Sue Davie, Chief Executive of the Meningitis Trust/Meningitis UK, said: “This is extremely disappointing news after all our supporters and our hard work over decades to introduce a vaccine. JCVI has invited the charity, as the voice for those affected by meningitis, to respond to its interim statement by Tuesday 3 September. It will consider this response and the advice of its meningococcal sub-committee at a meeting on 2 October, before finalising its advice and publishing its position statement.

“But we’re pleased to have the opportunity to respond and press our case,” Sue added. “We understand the committee’s concerns about impact and cost, but we believe this vaccine is safe and we know it will save lives. The more we delay the more lives are being lost.”

The charity has vowed to continue its fight to get the vaccine introduced and has called on its supporters to sign its Beat it Now! petition and write to their MP  to get support.

“Help us to raise the funds we need for this fight and to continue to provide support to all those who will continue to be affected by meningitis before the vaccine is introduced. In the meantime, I would urge everyone to remain vigilant to the signs and symptoms,” Sue continued. Meningitis B (Men B) is the most common form of meningitis in the UK and kills more children under 5 than any other infection.

The UK has one of the highest Meningitis B incidence rates in the world, affecting an average of 1,870 people each year. One in ten people affected will die and one in three will be left with life-changing after-effects such as brain damage or limb loss.
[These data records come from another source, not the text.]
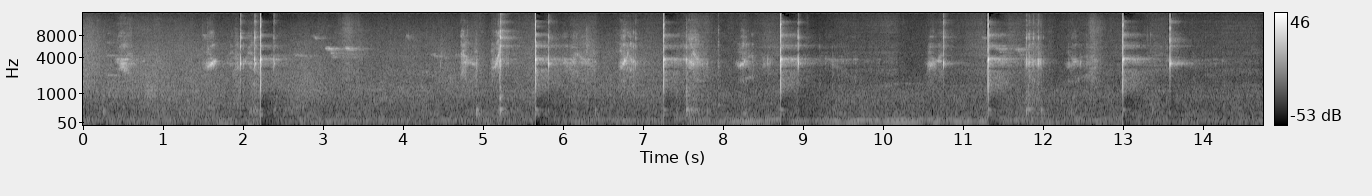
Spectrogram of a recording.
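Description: Hand-operated oil pump being worked stroke after stroke, pumping gear oil into a Land Rover Discovery 3 rear differential: short squeaks and sharp clicks at irregular intervals.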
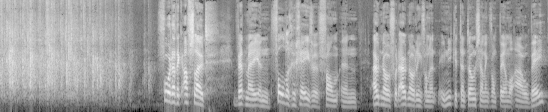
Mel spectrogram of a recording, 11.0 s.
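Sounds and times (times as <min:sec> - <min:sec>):
audience applause: 0:00.0 - 0:03.1
speech: 0:03.2 - 0:10.9.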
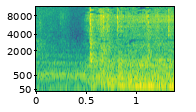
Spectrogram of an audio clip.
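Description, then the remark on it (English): A heavy coffin lid is slid back into place, a brief thud followed by a low, grinding scrape of wood on wood, fairly loud, with no voices. “He put on the coffin lid again.”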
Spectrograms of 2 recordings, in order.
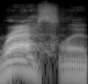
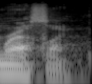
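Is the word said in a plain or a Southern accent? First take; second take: Southern; plain. First: It is said with a local Southern pronunciation. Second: It is said with a plain, standard pronunciation.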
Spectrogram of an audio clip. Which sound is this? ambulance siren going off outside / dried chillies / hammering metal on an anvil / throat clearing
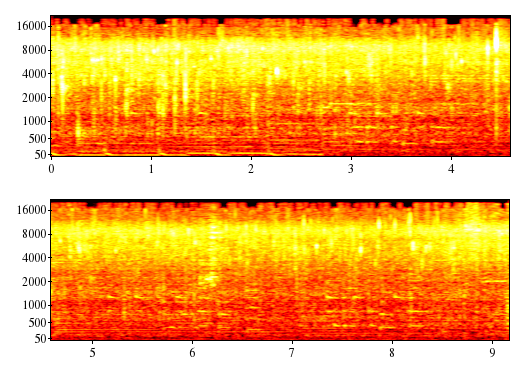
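dried chillies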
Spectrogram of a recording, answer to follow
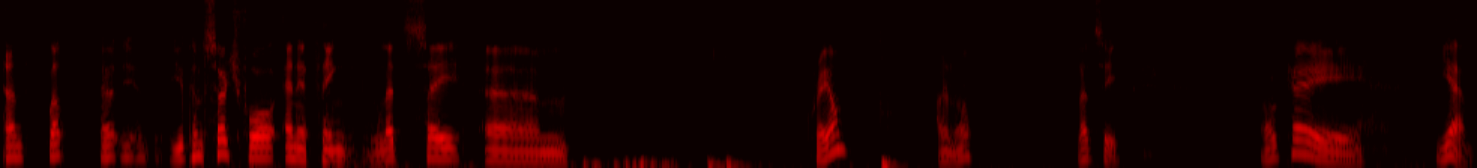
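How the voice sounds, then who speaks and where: Slow, halting Norwegian man. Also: medium pitch, animated, dry recording. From Norway. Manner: hesitant, many fillers and restarts. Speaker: online marketing tutor. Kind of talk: screen-share tutorial.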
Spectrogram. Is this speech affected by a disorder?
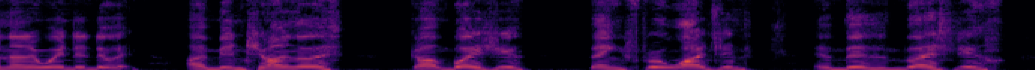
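Yes: cerebral palsy, spastic, mild.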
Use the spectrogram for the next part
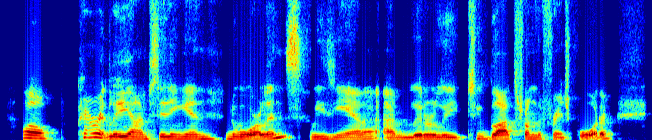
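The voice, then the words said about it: Cajun Creole Southern US accent. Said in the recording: “your fantastic accent ... I guess I have a little bit of Cajun Creole”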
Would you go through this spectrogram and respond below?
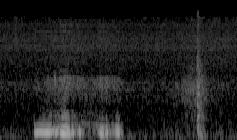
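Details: Staffordshire Bull Terrier dog snoring loudly while asleep, sounding like a chainsaw; snoring.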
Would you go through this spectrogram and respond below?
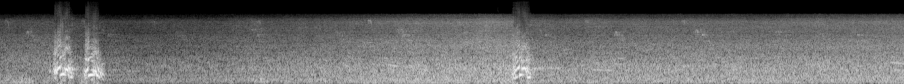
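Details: Two quick barks from a dog, then a single bark about four seconds later, with a long stretch of steady hissing background noise.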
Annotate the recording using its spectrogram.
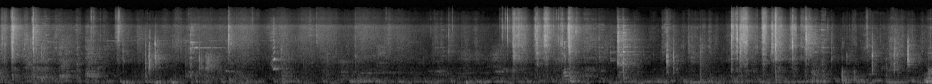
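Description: Kitchen knife trimming dong leaves on a wooden board for bánh chưng, with scattered light taps and clicks of the blade and handling of the leaves, coming in quick clusters about ten seconds in and again near fifteen seconds.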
There are a large variety of Meningitis B strains in the UK – more than in many other countries – which makes producing a broad-range vaccine extremely difficult.

This is the first Meningitis B vaccine to be licensed for use in the UK. Studies show it should protect against 73 per cent of Meningitis B strains in the UK. It was created using a revolutionary new process called ‘reverse vaccinology’.

There are still several other deadly forms of meningitis such as Group B Streptococcal, which do not have vaccines. Meningitis Trust/Meningitis UK, who merged in April, have pledged to carry on campaigning until everyone is protected against all forms of the disease as well as ensuring all those affected get the support they need.